Almost 50% of Iranians in the 18-35 year age group in their country remain single, and the government hopes to change these statistics by promoting dating among singles, which will eventually lead to marriage, with sites like Tebyan.
Many young Iranians are cohabiting, and not as interested in marriage as what they were before. The regime is concerned about a further decline in the fertility rate in the country, as the birth rate among women of child-bearing age in Iran has dropped considerably over the years.
Although dating websites such as Tinder, are banned in the country, Tebyan is considered acceptable by the regime, as it hires traditional matchmakers and keeps with Islamic principles. The regime aims to double the population so that it stands at 150 million by the year 2050.
Several matchmakers are making a living in Iran in the dating business. Malakeh Mogodam is a traditional matchmaker, and she makes use of her home as a “lonely hearts call center.” She has her staff who assist her by answering the non-stop calls which come through, which are often from mothers in Tehran who are calling on behalf of their sons.
Parents hope to find a suitable marriage partner for their sons, as more young couples are now living together before marriage. But, it’s not always that simple to get married in Iran, as there are many obstacles which couples need to overcome before getting married, namely money and the approval of their parents.
Ali Nazari and Zohre Sadat are one such couple, who are both conservative and religious and are very much in love. They would like to get married as soon as possible, but the two families are still trying to come to an agreement regarding the Mehrieh, or the dowry. Zohre’s parents will not give her their blessing until a decision has been made. A Mehrieh of 14 gold coins was originally offered by Ali’s family. However, Zohre’s parents insist on at least 114 gold coins which amount to $45,000.

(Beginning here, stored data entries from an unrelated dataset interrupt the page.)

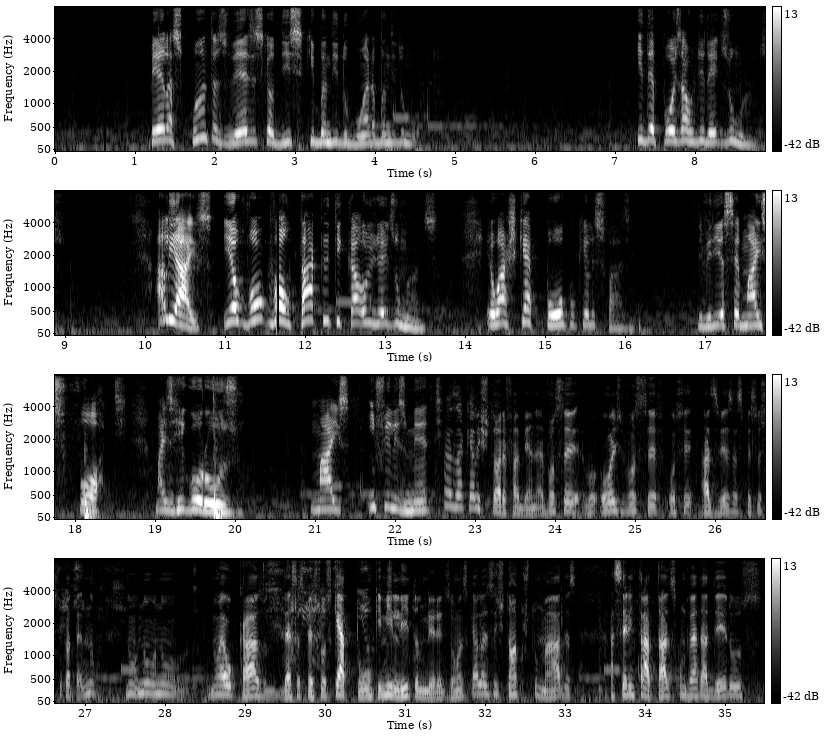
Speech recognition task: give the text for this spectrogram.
pelas quantas vezes que eu disse que bandido bom era bandido morto. E depois aos direitos humanos. Aliás, e eu vou voltar a criticar os direitos humanos. Eu acho que é pouco o que eles fazem. Deveria ser mais forte, mais rigoroso. Mas, infelizmente, Mas é aquela história, Fabiana. É você, hoje você, você, às vezes as pessoas ficam até. Não, não, não, não, é o caso dessas pessoas que atuam, que militam no direitos humanos, que elas estão acostumadas a serem tratadas como verdadeiros.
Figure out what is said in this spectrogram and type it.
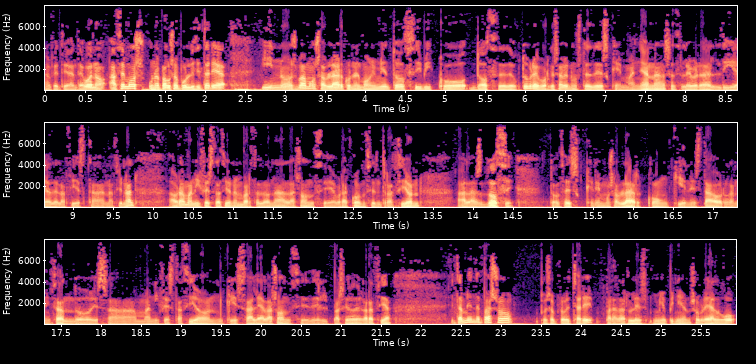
efectivamente. Bueno, hacemos una pausa publicitaria y nos vamos a hablar con el movimiento cívico 12 de octubre, porque saben ustedes que mañana se celebra el Día de la Fiesta Nacional. Habrá manifestación en Barcelona a las 11, habrá concentración a las 12. Entonces queremos hablar con quien está organizando esa manifestación que sale a las 11 del Paseo de Gracia y también de paso pues aprovecharé para darles mi opinión sobre algo,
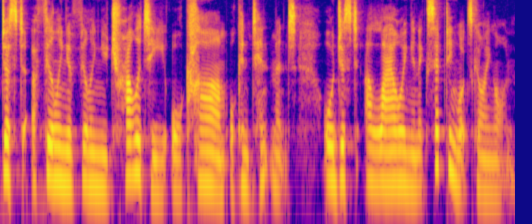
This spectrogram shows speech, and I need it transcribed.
just a feeling of feeling neutrality or calm or contentment or just allowing and accepting what's going on.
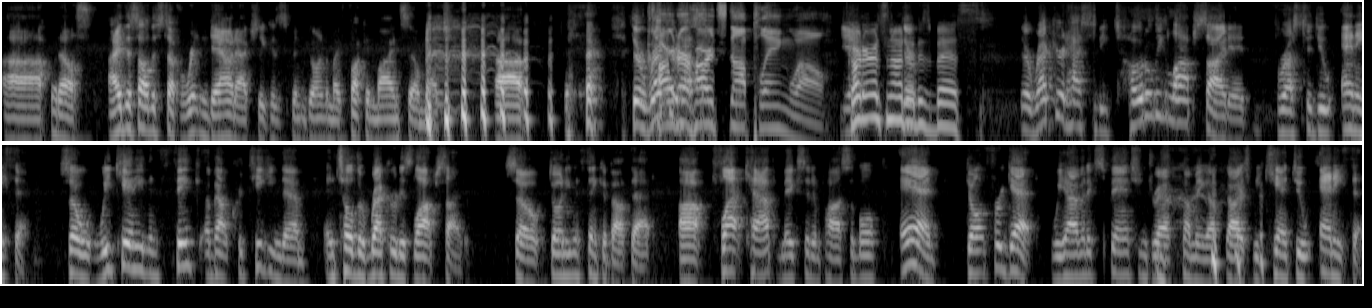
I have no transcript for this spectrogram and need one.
Uh, what else? I had this all this stuff written down actually because it's been going to my fucking mind so much. uh, their record Carter has- Hart's not playing well. yeah, Carter Hart's not They're- at his best. their record has to be totally lopsided for us to do anything. So we can't even think about critiquing them until the record is lopsided. So don't even think about that. Uh, flat cap makes it impossible. And don't forget, we have an expansion draft coming up, guys. We can't do anything.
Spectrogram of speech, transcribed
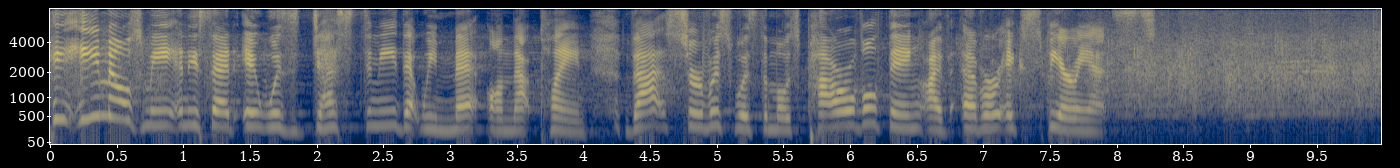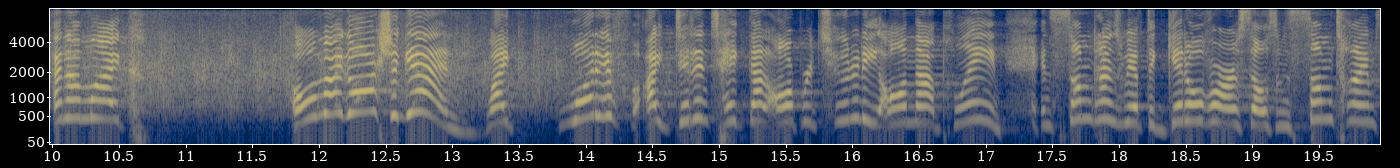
He emails me and he said, It was destiny that we met on that plane. That service was the most powerful thing I've ever experienced. And I'm like, Oh my gosh, again. Like, what if I didn't take that opportunity on that plane? And sometimes we have to get over ourselves, and sometimes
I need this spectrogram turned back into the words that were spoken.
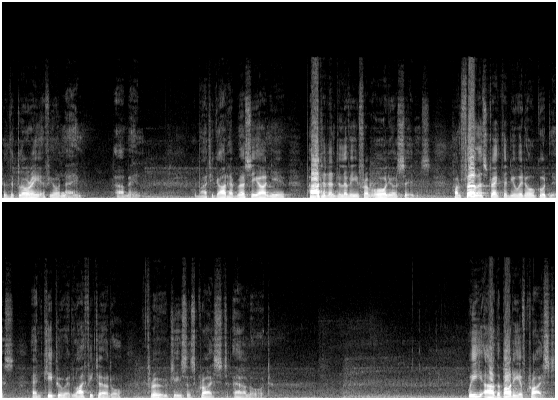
to the glory of your name. Amen. Almighty God, have mercy on you, pardon and deliver you from all your sins, confirm and strengthen you in all goodness, and keep you in life eternal through Jesus Christ our Lord. We are the body of Christ.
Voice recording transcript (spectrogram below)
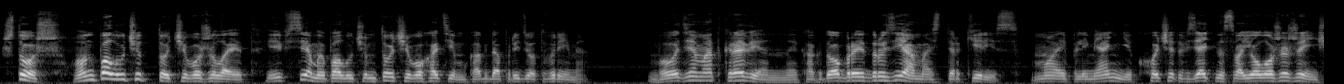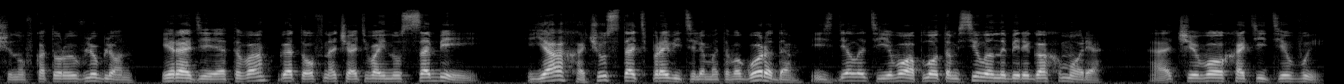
Что ж, он получит то, чего желает, и все мы получим то, чего хотим, когда придет время. Будем откровенны, как добрые друзья, мастер Кирис. Мой племянник хочет взять на свое ложе женщину, в которую влюблен, и ради этого готов начать войну с Сабеей. Я хочу стать правителем этого города и сделать его оплотом силы на берегах моря. А чего хотите вы?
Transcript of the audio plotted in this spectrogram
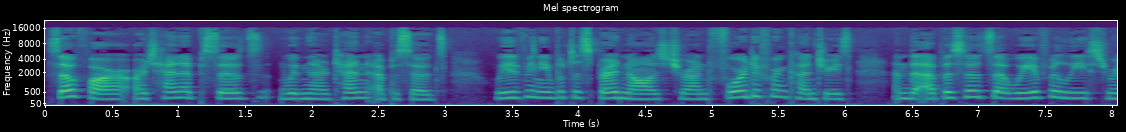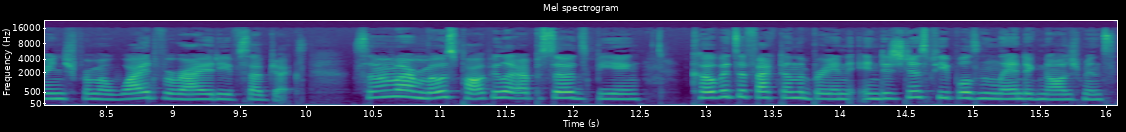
So far, our 10 episodes, within our 10 episodes, we have been able to spread knowledge to around four different countries, and the episodes that we have released range from a wide variety of subjects. Some of our most popular episodes being COVID's effect on the brain, Indigenous peoples and land acknowledgements,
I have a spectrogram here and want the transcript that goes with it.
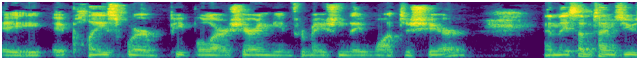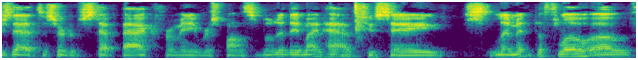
a, a place where people are sharing the information they want to share. And they sometimes use that to sort of step back from any responsibility they might have to say, limit the flow of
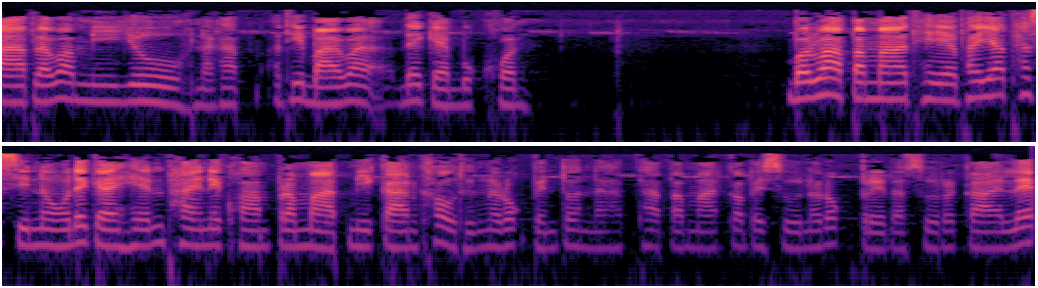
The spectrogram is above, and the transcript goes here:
ตาแปลว่ามีอยู่นะครับ อธิบายว่าได้แก่บุคคล บทว่าปมาเทพยทัศิโนได้แก่เห็นภายในความประมาทมีการเข้าถึงนรกเป็นต้นนะครับ ถ้าประมาทก็ไปสู่นรกเปรตอสุรกาย และ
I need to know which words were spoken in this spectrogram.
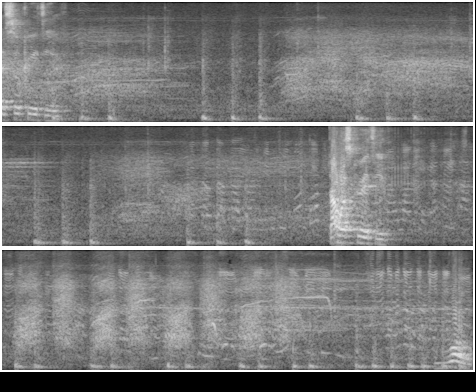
That is so creative. That was creative. Whoa.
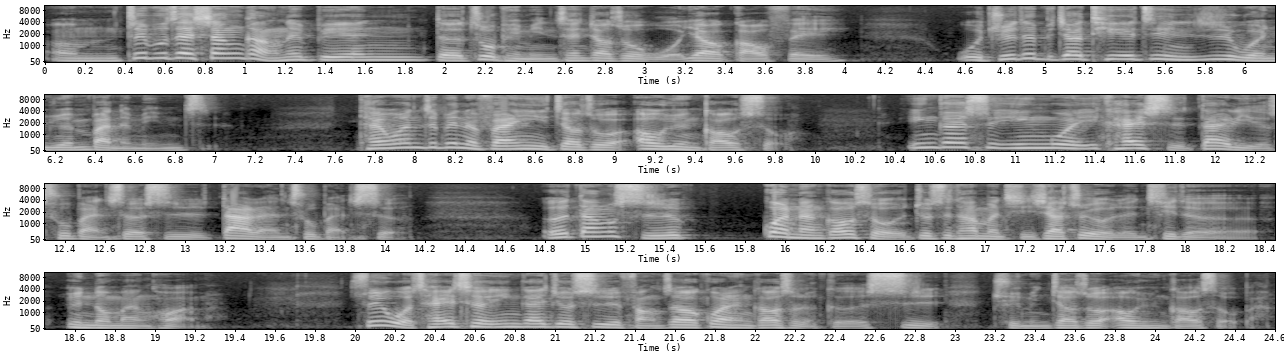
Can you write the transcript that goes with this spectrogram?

Other couples like Ali and Zohre only wish to marry the one they love but also want to obey their parents’ wishes and stick to Islamic principles. With such challenges to deal with, it is not surprising that many couples have chosen to delay marriage and just live together.